This week, Whole Foods announced that it is moving in the decidedly hip direction of offering less-than-attractive fruits and vegetables to its customers.
When it tests this new offering in a few stores in California, Whole Foods will join a handful of grocery stores around the country that have started experimenting with selling produce that looks — there’s no way of getting around it — pretty gnarly.
Before ugly produce campaigns took hold, fruits and vegetables deemed too aesthetically unappealing to grace grocery store shelves often got plowed under, donated (with no profit for the farmers), or, worse, sent to landfills. According to the Natural Resources Defense Council, nearly 20 percent of fresh produce every year goes to waste.
But this produce is no less tasty or nutritious than what’s offered in stores; it’s just cosmetically challenged. Now grocery stores are finding that customers are eager to buy the misshapen fruits and vegetables — if they’re sold at a discount. In Pittsburgh, for example, the local grocery chain Giant Eagle found success with its "produce with personality" campaign.
Whole Foods wants to recreate that magic. With the help of an Oakland food waste startup called Imperfect Produce, it's piloting an ugly produce program in a handful of San Francisco–area stores.
That got me wondering: How, exactly, do you market food that looks pretty unappetizing? To find out, I chatted with the founder of Imperfect Produce, Ben Simon.
A lightly edited transcript of our conversation follows:
Michelle Hackman: What inspired you to help reduce food waste in the US?
Ben Simon: My background is in food waste entrepreneurship. About four years ago, when I was a student at the University of Maryland College Park, my friends and I saw good food going to waste from the campus dining halls, and set up a program called Food Recovery Network to recover the food to local homeless shelters. We called our friends around the country to spread the idea, and a few years later it is now at 179 colleges and has donated well over a million pounds of food.
MH: Were there other people realizing the same thing?
BS: Yes. At the same time, entrepreneurs in other countries around the world were having similar ideas, and the term "ugly produce" was just starting to come into existence in the food waste circles I was running in. I had the idea to create an uplifting and attention-grabbing brand that would own these cosmetic challenges loud and proud in a positive way, not shy away from them.
MH: What used to happen to the misshapen fruits and vegetables Imperfect now sells?

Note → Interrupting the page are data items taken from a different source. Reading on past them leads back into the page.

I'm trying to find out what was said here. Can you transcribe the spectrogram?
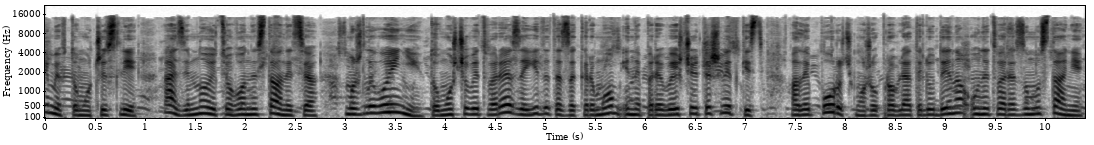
і ми в тому числі. А зі мною цього не станеться. Можливо, і ні, тому що ви тверезо їдете за кермом і не перевищуєте швидкість, але поруч може управляти людина у нетверезому стані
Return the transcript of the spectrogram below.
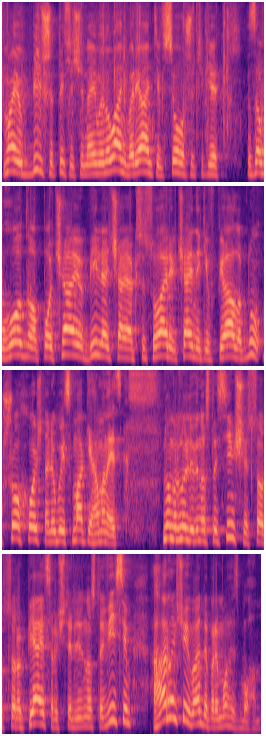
Маю більше тисячі найменувань, варіантів, всього, що тільки завгодно по чаю, біля чаю, аксесуарів, чайників, піалок. Ну, що хоч на будь-який смак і гаманець. Номер 097 645 44 98. Гарних чаювань до перемоги з Богом.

BS: It depends on the particular crop. On the organic side, we source from smaller farms where there is no processor market. So if it weren't for Imperfect, it would go to landfill, compost, or animal feed. For conventional cauliflower, broccoli, celery, and leafy greens, as much as 50 percent of the produce is simply passed over during harvesting due to cosmetic challenges and then tilled back under.
Other conventional items packed in facilities will be shipped away to the landfill, compost, animal feed, or processors. Processors still aren't ideal, because the grower is forced to sell it below cost and often there is no guarantee they can find a buyer, so a lot of it is still wasted.
MH: The whole problem with ugly produce is that it’s pretty visually unappealing. How do you market it?
BS: We often take pictures of what we call our "ugly produce celebrities" and post them online with funny captions. The box that the produce comes in each week for our produce delivery subscription in the Bay has a picture of two carrots that have naturally fused together as one with the caption, "We grew up together." Our bumper stickers are a picture of a misshapen red bell pepper that looks like a scrunched-up face with the caption, "Bite me." Our customers send us their own pictures and puns too. We try to have fun with it.
MH: How do people react to the use of the word "ugly"?
BS: People are looking at the produce in a whole new way. They're no longer seeing this as flawed or worse just because it looks a little different. Our goal is to get people to empathize with the produce. I think every man and woman in America has at some point in their life been called ugly or made to be self-conscious about their appearance. Taking claim to the word "ugly" in a fun way is meant to grab attention and help fit the bizarre struggle that the produce is going through into a frame we can all understand and chuckle at.